Mythologist | Author | Speaker | Illustrator

August 23, 2021

First published August 22, 2021

 in Mid-day

Tying the Knot

Published on 22nd August, 2021, in Mid-day.

In Hindu metaphysics, yoga is the practice of untying mental knots. Bhoga is the experience of life that creates these mental knots. When we consume life, we experience hunger, fear, delight, jealousy, attachment, rage, greed, frustration, hatred, joy, and these various emotions and stimulations cause our mind to be knotted. These mental knots can be removed through introspection and intellectual analysis (gyan yoga), devotion and emotional surrender (bhakti yoga) and ritual activity and social responsibility (karma yoga).

This idea takes ritual shape in many Hindu ceremonies, where knotting draws attention to social responsibilities, desires and demands, while unknotting is an indicator of renunciation. In tantra, the untied hair is a mark of freedom. The tied knotted hair is a mark of domestication. In Vedic rituals, the sacred grass is tied with a knot around the finger, and the sacred thread is tied with a knot over the left shoulder, to transform the body into an ‘auspicious’ body, abode of divinity.

During Hindu pujas, the priest often ties a knot on the wrist of the yajaman, or ritual initiator. This is the sankalpa knot by which the yajaman expresses what desire he or she wants fulfilled through the ritual. We perform rituals because we desire something from the deity. And so, our intention is given shape through the sankalpa knot on the wrist. It reminds us of what we want in life, why we seek the gods.

This practice spread to Indo-Islamic communities which is why tying coloured threads on the windows of dargahs is a common practice in India. People visit the tombs of holy men to get something they desire. This is expressed through a ritually sanctioned performance: tying the knot on a lattice window.

Weddings are a time when the knot is tied—literally. The end of the bride’s garment is tied to the end of the groom’s garment. The couple then moves around the sacred fire, publicly demonstrating their union. In South Indian communities, the necklace or ‘thali’ is tied by the groom around the bride’s neck.

It is interesting to note that in many temple rituals, knots are forbidden. The priest performing the ceremony, the yajaman too, wears a lungi or dhoti but uses “tucks” rather than “knots” to keep the fabric wrapped around the waist. Even garlands avoid using threads that need to be knotted, but instead using vines of plants that are simply twisted around. In Vaishnava temples of South India, the garland (identified mostly with the poet-saint Andal’s garland) is not tied at the ends, and so hangs from the shoulder of the deity. Knot means samsara, the wheel of rebirths. It means entrapment. It means bandhan, or fetter. The open garland is perhaps about challenging the limitations it imposes.

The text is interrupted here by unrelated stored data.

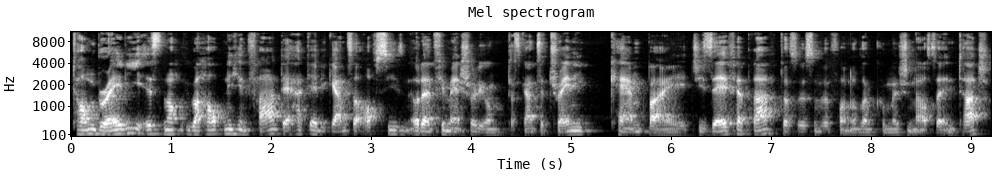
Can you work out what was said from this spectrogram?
Tom Brady ist noch überhaupt nicht in Fahrt. Der hat ja die ganze Offseason, oder vielmehr, Entschuldigung, das ganze Training Camp bei Giselle verbracht. Das wissen wir von unserem Commission aus der InTouch.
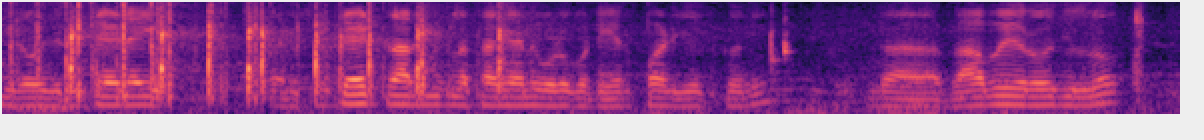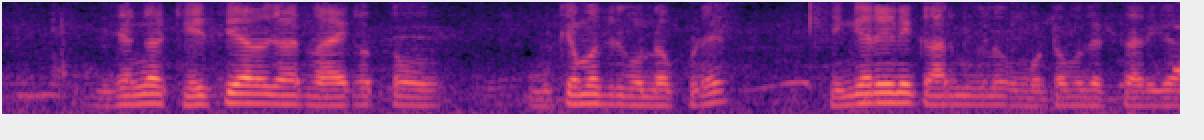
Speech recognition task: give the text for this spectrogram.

Yet, the trap is also about responsibilities of the household. Sisters tie the thread around brother’s wrists during ‘Raksha Bandhan’—a reminder of a brother’s duty to care for the welfare of the sister even after marriage. It is a ritual of siblings unique to India, popularised in the Indo-Islamic period, with folktales of the thread being tied by Hindu women on Muslim warriors or Muslim women on Hindu warriors. This is a knot of responsibility, and a circle of protection, that became a mark of honour.

Recent Books

Recent Posts